Why ain’t the sky
Always blue…………….


“I believe”
Is all I need?
Hold my hand
For a moment today
There is no such place
As far away………………

Movie Review: Om Shanti Om

It’s a weird feeling to be writing a blog post after so long. Not surprisingly though, to voice my opinion of the haute news in town – Om Shanti Om. But that does not mean that I haven’t been watching movies lately. Its just that I have been terribly busy lately. Busy is not new for me. Terribly busy happens all the time. But this has been the worst possible spell ever of busy-ness. Saluja would have been proud to see me putting so many night outs. Something even Inductis could not do with such frequency.
Back to OSO, a tribute to the yesteryears (that part is similar to how Main Hoon Na was done) and an open admiration of SRK, is definitely watchable. You smile almost throughout the movie, but at the end of the movie, you have this weird expression in your mind which is that of your squint eyes staring at you and saying, “Well…..”.
Deepika Padukone impresses in her debut. She does what she can do really well – she looks gorgeous. However, she does what I did not expect a lot of – manage her way in the acting department.
Shreyas Talpade, as usual, is subtle and good. Kiron Kher, as usual, is loud but good.
Most importantly, SRK is, as usual, LOUD, hamming, but quite unusually, fitting. It’s a role that let him be – an over-actor, with an ease that can only come when you’re not acting!
The movie is a mish-mash of Karz, Madhumati, with plenty of spoofs (like The Great Indian Laughter Challenge), quite a few gaping voids (people leaving the hot shot producers to lie on the floor just when a mishap has happened), some great editing (I loved the shots where DP is dancing with Sunil Dutt (not Sanjay Dutt) and old-time Rajesh Khanna and Jeetendra, average to good music and a lot of masala. Comments on the industry cannot be missed – be it a Sooraj Barjatya searching for cliché dialogues, or the subtle reference to some star sons being superstars by virture of being star sons (read- Abhishek Bachchan), or the dominance of Khans and Kapoors in the industry. The best comment is when a director Partho Roy (reference to great Bengali directors) who has put in three cameras – one for Bimal Roy angle, one for Satyajit Ray angle and one for GuruDutt angle is suggested by Mukesh Mehra (Arjun Rampal playing a producer – Prakash Mehra?) – ek Manmohan Desai angle daal do, wahi kaam aayega! This definitely comes across as Farah Khan’s way of deprecating the industry/her comrades to create some laughters – just as dada (Subhrajyoti Ghatak) would do.
Story – Beaten to death reincarnation story, cameras panning in from all angles to remind the protagonist of his forgotten past life, a white-haired mother leaving no chance for cracking melodramatic monologues, a friend who’s grayed with the age and believes in his friend, a spirit who manifests just at the right time to seek her revenge, even as things are being kept as human as possible. A villain who conveniently commits a murder and leaves the country to return 30 years later where his past is waiting for him. Oh-so-convenient. Its not the story where the effort is put. The story is conveniently taken off from Karz, Madhumati (yeah! she thought I wouldnt notice!), chala murari hero banNe and the likes. It’s the screenplay and editing where the effort has been put.
Screenplay and editing – Good. Better than above average. Good comments, spoofs and humor.
Music – Ajab Si and Main Agar kahoon are definitely above average. Rahat’s Jag Soona Soona Lage is standard Rahat Fateh Ali Khan fare – soulful, nice, but wont make it as big as Saiyaan (Ta Ra Rum Pum) or Mann Ki Lagan. updated (11-Nov) – won’t make it as big as his previous songs (like Mann ki Lagan (Paap) or Jiya Dhadak Dhadak Jaye (Kalyug).  (Khan – Thanks for pointing out. My mistake!!)

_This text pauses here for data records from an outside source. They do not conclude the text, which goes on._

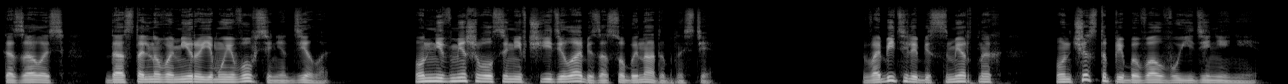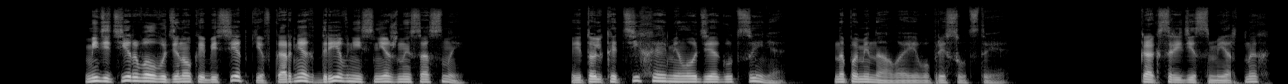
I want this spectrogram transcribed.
Казалось, до остального мира ему и вовсе нет дела — он не вмешивался ни в чьи дела без особой надобности. В обители бессмертных он часто пребывал в уединении. Медитировал в одинокой беседке в корнях древней снежной сосны. И только тихая мелодия гуциня напоминала о его присутствии. Как среди смертных,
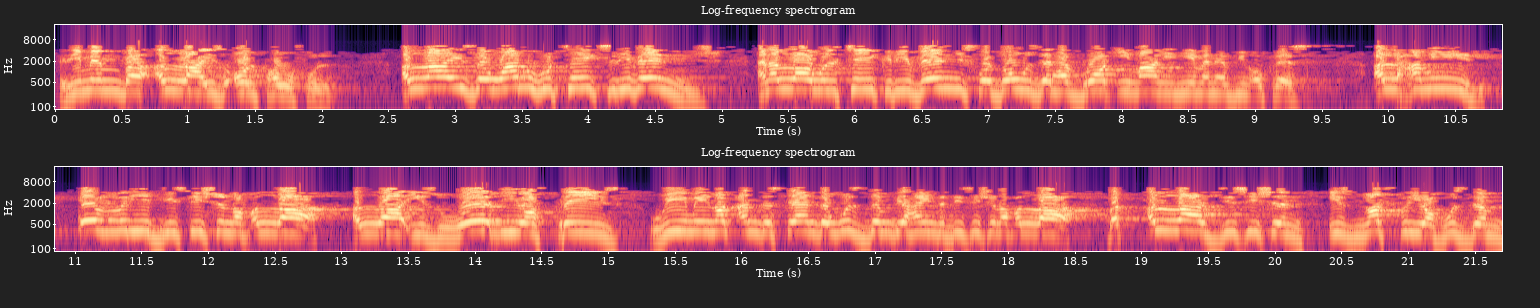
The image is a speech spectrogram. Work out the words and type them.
remember Allah is all-powerful. Allah is the one who takes revenge. And Allah will take revenge for those that have brought iman in Him and have been oppressed. Al-Hamid, every decision of Allah, Allah is worthy of praise. We may not understand the wisdom behind the decision of Allah, but Allah's decision is not free of wisdom.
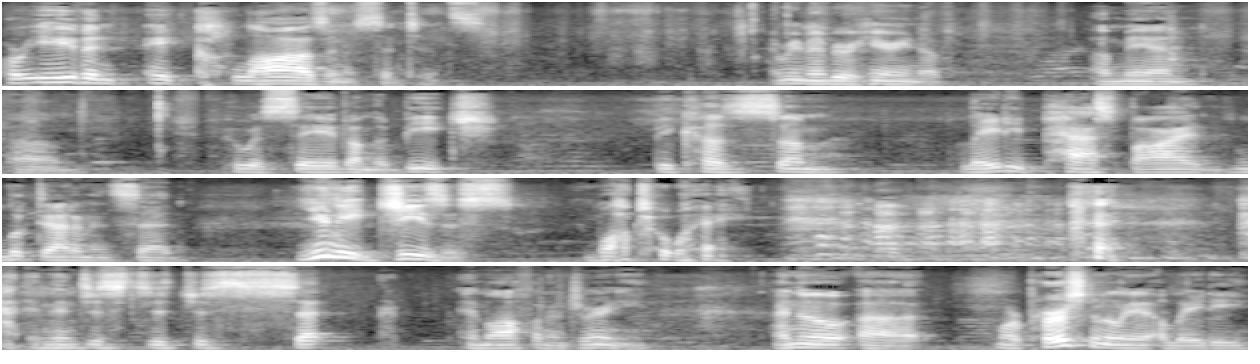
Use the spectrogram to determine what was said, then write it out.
or even a clause in a sentence. I remember hearing of a man um, who was saved on the beach because some lady passed by and looked at him and said, You need Jesus. And walked away. and then just, just, just set him off on a journey. I know uh, more personally a lady,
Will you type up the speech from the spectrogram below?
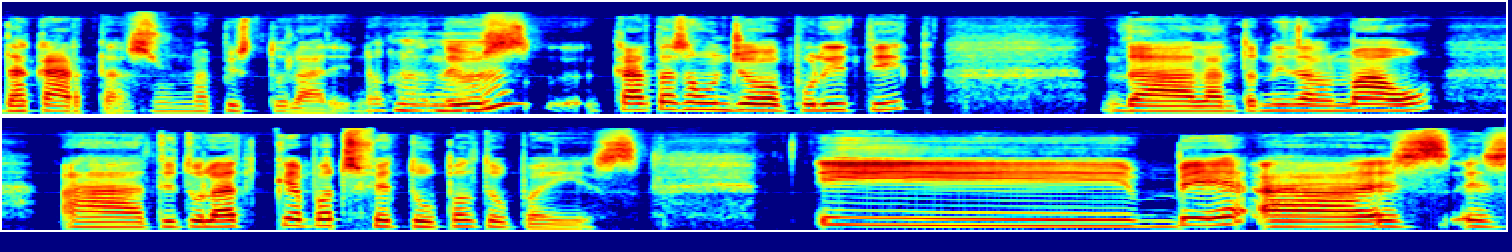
de cartes, un epistolari, no? que uh -huh. dius Cartes a un jove polític, de l'Antoni Dalmau, eh, titulat Què pots fer tu pel teu país? I bé, eh, és, és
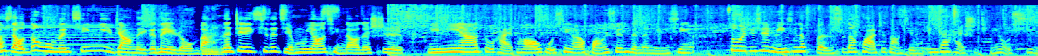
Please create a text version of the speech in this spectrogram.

Overall – Definitely watcheable once. Don’t go by my cribs. I think it’s a director’s movie. She has played it by her creativity which is weird and funny. And she has done a tremendous job of editing. Actors are fitting. Everyone fits. Even the over acting kkkkkk.. Khan. .. shahrukh khan.

and on that note -I do want to watch Saawariya. Despite the complete snubbing it has got from many reviewers. 1. Its based on Doestoevsky’s White Night. 2. It wont disappoint me on a couple of counts – Great camerawork and sets, and some great imagination.

%d bloggers like this: